===== Extracted data

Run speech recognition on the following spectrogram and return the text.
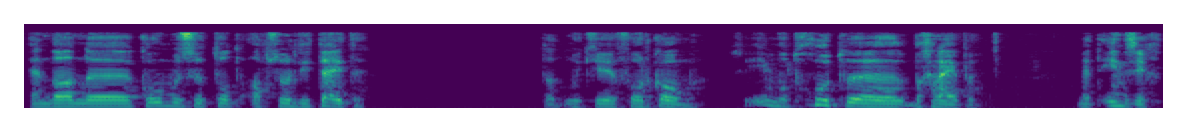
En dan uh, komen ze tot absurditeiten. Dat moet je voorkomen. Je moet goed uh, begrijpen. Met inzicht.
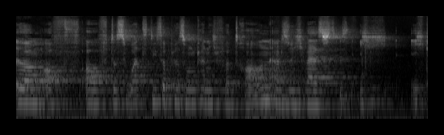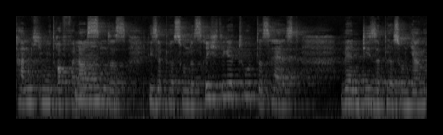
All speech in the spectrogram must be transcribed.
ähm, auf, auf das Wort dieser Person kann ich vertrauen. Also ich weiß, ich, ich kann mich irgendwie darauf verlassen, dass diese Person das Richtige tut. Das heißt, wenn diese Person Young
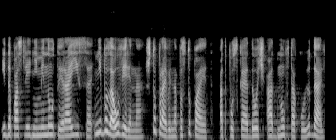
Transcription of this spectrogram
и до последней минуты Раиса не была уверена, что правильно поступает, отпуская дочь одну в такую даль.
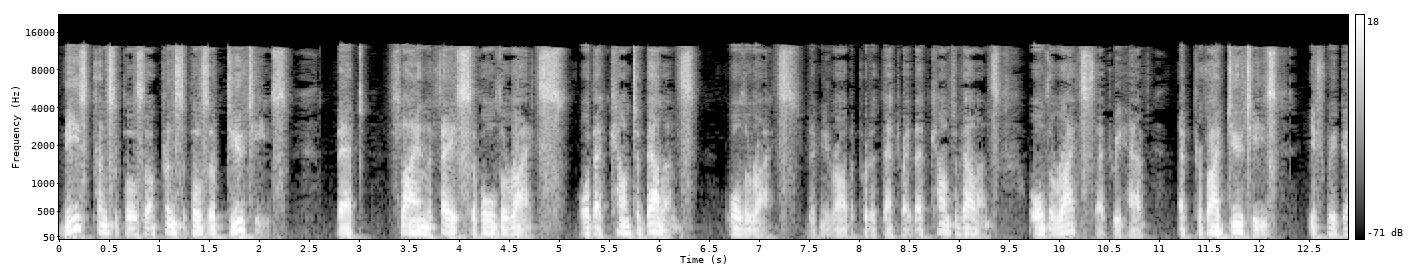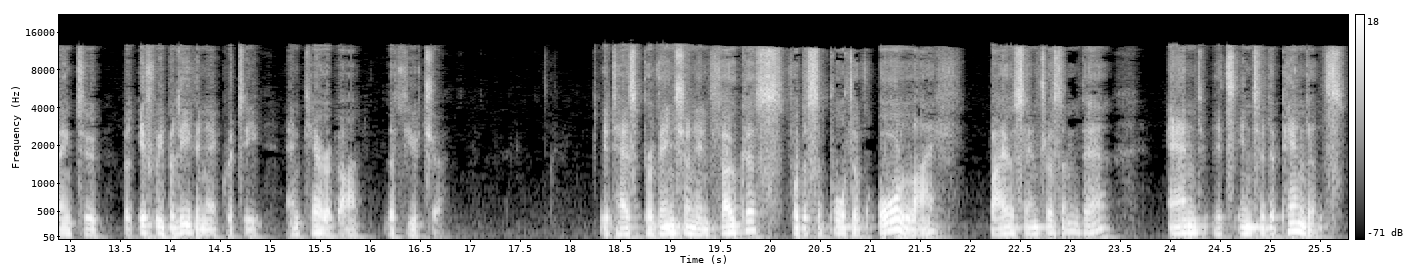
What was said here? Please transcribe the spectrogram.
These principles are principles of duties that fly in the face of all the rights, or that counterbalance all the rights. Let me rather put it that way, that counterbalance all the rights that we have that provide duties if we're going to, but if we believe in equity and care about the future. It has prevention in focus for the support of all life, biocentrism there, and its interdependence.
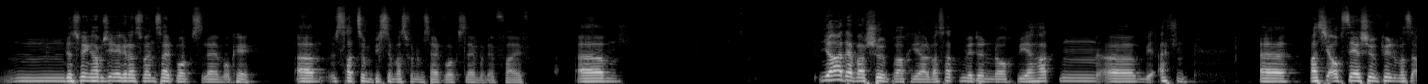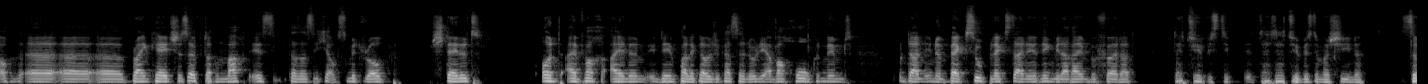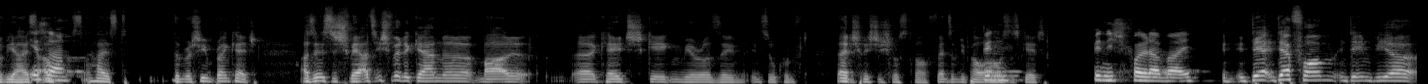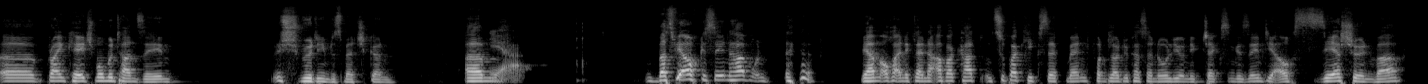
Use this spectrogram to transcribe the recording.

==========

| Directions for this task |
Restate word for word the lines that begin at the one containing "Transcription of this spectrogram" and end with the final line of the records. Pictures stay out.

| Finished exercise |
Transcription of this spectrogram
и до последней минуты Раиса не была уверена, что правильно поступает, отпуская дочь одну в такую даль.
What was said here? Please transcribe the spectrogram.
These principles are principles of duties that fly in the face of all the rights, or that counterbalance all the rights. Let me rather put it that way, that counterbalance all the rights that we have that provide duties if we're going to, but if we believe in equity and care about the future. It has prevention in focus for the support of all life, biocentrism there, and its interdependence.
Use this spectrogram to transcribe the recording.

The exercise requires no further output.